Odawara Castle: guarding the southwest approach to old Edo

In 1590 Japan was in turmoil. There had been civil wars raging intermittently for over a century as various warlords vied to take control and unify the country. Finally it had come down to three men: Oda Nobunaga, Toyotomi Hideyoshi and Tokugawa Ieyasu. After Nobunaga's death in 1582, Hideyoshi was best positioned to prevail and … Continue reading Odawara Castle: guarding the southwest approach to old Edo

Mukojima Hyakkaen Garden, a place to find every bloomin’ thing

A few years ago some friends from the U.S. visited around this time of year. They had a wonderful time in Japan, but observed that they managed to visit Japan during the only time of year when nothing is blooming. Of course, it's the end of summer and most flowers have probably withered away in … Continue reading Mukojima Hyakkaen Garden, a place to find every bloomin’ thing

Zuihoden: Honoring Sendai’s Date Daimyo

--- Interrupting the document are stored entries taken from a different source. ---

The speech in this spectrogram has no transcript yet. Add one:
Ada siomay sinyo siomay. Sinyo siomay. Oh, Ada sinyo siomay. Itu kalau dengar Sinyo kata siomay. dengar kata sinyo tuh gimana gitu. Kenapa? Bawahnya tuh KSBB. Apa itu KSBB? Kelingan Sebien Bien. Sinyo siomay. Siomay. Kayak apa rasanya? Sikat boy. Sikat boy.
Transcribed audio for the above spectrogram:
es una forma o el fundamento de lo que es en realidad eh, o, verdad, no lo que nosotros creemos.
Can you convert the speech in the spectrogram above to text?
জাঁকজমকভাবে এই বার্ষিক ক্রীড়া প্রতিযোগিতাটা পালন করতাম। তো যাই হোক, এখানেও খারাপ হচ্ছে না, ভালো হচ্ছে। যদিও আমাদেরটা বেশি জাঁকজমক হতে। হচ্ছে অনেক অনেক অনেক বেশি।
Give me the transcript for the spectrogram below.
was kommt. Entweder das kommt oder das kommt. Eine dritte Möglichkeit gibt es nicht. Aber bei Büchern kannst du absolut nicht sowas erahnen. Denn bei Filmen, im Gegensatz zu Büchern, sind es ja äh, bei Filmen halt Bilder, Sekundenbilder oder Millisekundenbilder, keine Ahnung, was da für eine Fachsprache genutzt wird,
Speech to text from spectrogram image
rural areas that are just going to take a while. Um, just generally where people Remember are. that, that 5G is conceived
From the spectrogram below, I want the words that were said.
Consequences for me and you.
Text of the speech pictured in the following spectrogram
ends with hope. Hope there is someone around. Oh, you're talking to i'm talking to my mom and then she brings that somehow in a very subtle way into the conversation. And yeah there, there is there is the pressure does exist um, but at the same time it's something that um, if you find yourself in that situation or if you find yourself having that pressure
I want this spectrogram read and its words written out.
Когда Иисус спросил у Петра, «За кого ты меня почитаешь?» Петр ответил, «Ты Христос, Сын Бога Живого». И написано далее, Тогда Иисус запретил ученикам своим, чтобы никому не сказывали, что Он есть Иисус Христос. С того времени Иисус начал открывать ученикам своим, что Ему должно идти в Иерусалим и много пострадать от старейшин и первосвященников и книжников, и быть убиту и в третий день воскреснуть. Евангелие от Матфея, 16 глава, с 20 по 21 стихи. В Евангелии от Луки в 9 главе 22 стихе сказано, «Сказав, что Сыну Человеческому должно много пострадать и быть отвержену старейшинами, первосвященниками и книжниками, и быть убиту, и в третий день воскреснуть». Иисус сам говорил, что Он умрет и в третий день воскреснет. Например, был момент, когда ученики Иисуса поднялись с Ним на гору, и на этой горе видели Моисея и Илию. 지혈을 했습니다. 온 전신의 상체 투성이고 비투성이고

Sendai became the Tohoku region's premier city under Daimyo (feudal lord) Date Masamune (1567-1636) at the beginning of the Japan's historical Edo Period (1603-1867). Images of Date, and especially his iconic samurai helmet with its ornamental crescent moon, are ubiquitous across the city, which well remembers its founding father. Another way in which Sendai honors … Continue reading Zuihoden: Honoring Sendai’s Date Daimyo

Shokokuji: The Mysteries of Zama’s Star Valley

Kannon, sometimes referred to as the Buddhist goddess of mercy, was introduced to Japan in the late sixth century, and many temples dedicated to Kannon can trace their origins back to the seventh or eighth centuries. Shokokuji, in Kanagawa's Zama city, is one such temple. It dates its origins to the Tenpyo Era (729-749) and … Continue reading Shokokuji: The Mysteries of Zama’s Star Valley

Celebrating the architectural wonders of Kuma Kengo

All eyes will be on the Japan National Stadium later today for the Olympics opening ceremony. The 68,000 capacity stadium, built especially for these Olympics, was opened in December 2019. It is the creation of favorite son architect Kuma Kengo. Kuma, who also teaches architecture, is especially known for the way in which his designs … Continue reading Celebrating the architectural wonders of Kuma Kengo

Stepping back in time: the Meiji Village Museum of Miyagi

The Meiji Period (1868-1912) is perhaps my favorite period of Japanese history. It is the time when Japan, which had stagnated from being closed to the outside world since early in the 17th century, leapt forward, grafting new governmental structures to its traditional emperor system and adopting various new technologies to allow it to fend … Continue reading Stepping back in time: the Meiji Village Museum of Miyagi